This did not become clear, and could not have been true, until Jesus rose from the dead. His resurrection vindicated the reason he died: not because of his sin, nor because he was a mere “man of dust,” but because he was the “man of heaven,” giving his life for us.
Mild He lays His glory by,
Born that man no more may die
Born to raise the sons of earth;
Born to give them second birth.
Come, Desire of nations, come!
Fix in us Thy humble home:
Rise, the woman’s conqu’ring seed,
Bruise in us the serpent’s head;
Adam’s likeness now efface,
Stamp Thine image in its place:
Final Adam from above,
Reinstate us in Thy love.
– Charles Wesley
This gift of life is to be received by faith. Those who have trusted in Jesus Christ as their “life-giving spirit” can say with the Apostle Paul, “I shall bear the image of the man of heaven! Not only will my behavior and morals be suited for life in the sunshine of God’s presence, but also my body as well!”
I cannot imagine a more satisfying assurance for the future. Moreover, I cannot imagine an assurance that gives to this present such hope, joy, and motivation. In light of this present assurance we can be “steadfast, immovable, always abounding in the work of the Lord, knowing that in the Lord [our] labor is not in vain” (1 Corinthians 15:58).
If it is true that through Christ we can enjoy the assurance that we will bear the image of the man of heaven, we should not despise our own bodies. True, we suffer the effects of sickness and aging. Our bodies do not look as we want them to look. They do not work as we want them to look. They do not feel as we want them to feel. Still, these bodies remain, for the time being, the way we live out the life of Christ. Beyond that, we should not despise the bodies of others. Others also “bear the image of the man of dust.” But if that “dust” received such care from God in creation, and from Jesus Christ during his earthly ministry, shouldn’t we show the same kind of care and compassion? Christian ministry that deals only with “souls”—that boasts in sharing the gospel, but not seeking to help the whole person by sharing medicine, food, and shelter—is a contradiction in terms.
This care for people’s bodies, on the other hand, cannot be separated from care for their souls. As important as our present bodies are, priority must always given to a person’s eternal state, since experiences then are intensified and prolonged forever. Jesus himself said: “If your hand or your foot causes you to stumble, cut it off and throw it away. It is better for you to enter life maimed or crippled than to have two hands or two feet and be thrown into eternal fire.” He did not mean that there will be in heaven who are bodily maimed. He was making the point no amount of physical pain in this life can compare with the pain of an eternity apart from God—or will detract from the joy in God’s presence.

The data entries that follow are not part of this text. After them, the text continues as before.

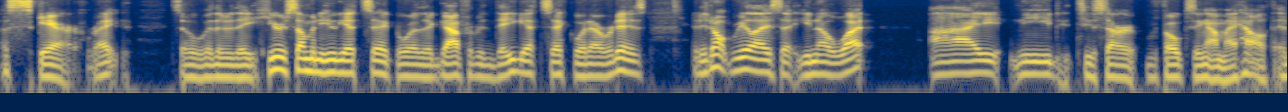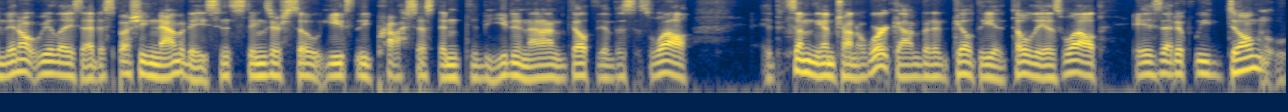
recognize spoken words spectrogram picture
a scare, right? So whether they hear somebody who gets sick or whether God forbid they get sick, whatever it is, they don't realize that, you know what? I need to start focusing on my health. And they don't realize that, especially nowadays, since things are so easily processed and to be eaten, and I'm guilty of this as well. It's something I'm trying to work on, but I'm guilty of totally as well. Is that if we don't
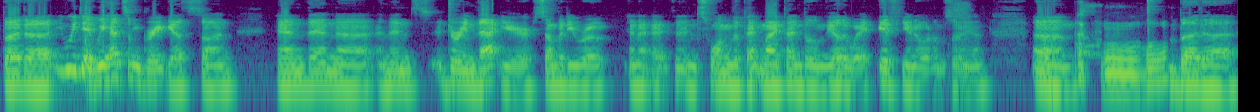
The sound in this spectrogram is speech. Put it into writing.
but uh, we did. We had some great guests on, and then uh, and then during that year, somebody wrote and and swung the pen, my pendulum the other way, if you know what I'm saying. Um, hmm but uh,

We always bear in mind that everyone we encounter is on a path to either heaven or hell. Everyone will someday forever bear the image of the man of heaven, or forever bear their own self-made distortion. This lifts all our words and actions onto a plane of importance so high we can hardly grasp. Something as seemingly trifling as giving a cup of cold water in Jesus’ name can end up being an eternal reward. By trusting Christ more deeply, may we learn to live in the joyous expectation that “just as we have borne the image of the man of dust, so we shall bear the image of the man of heaven.”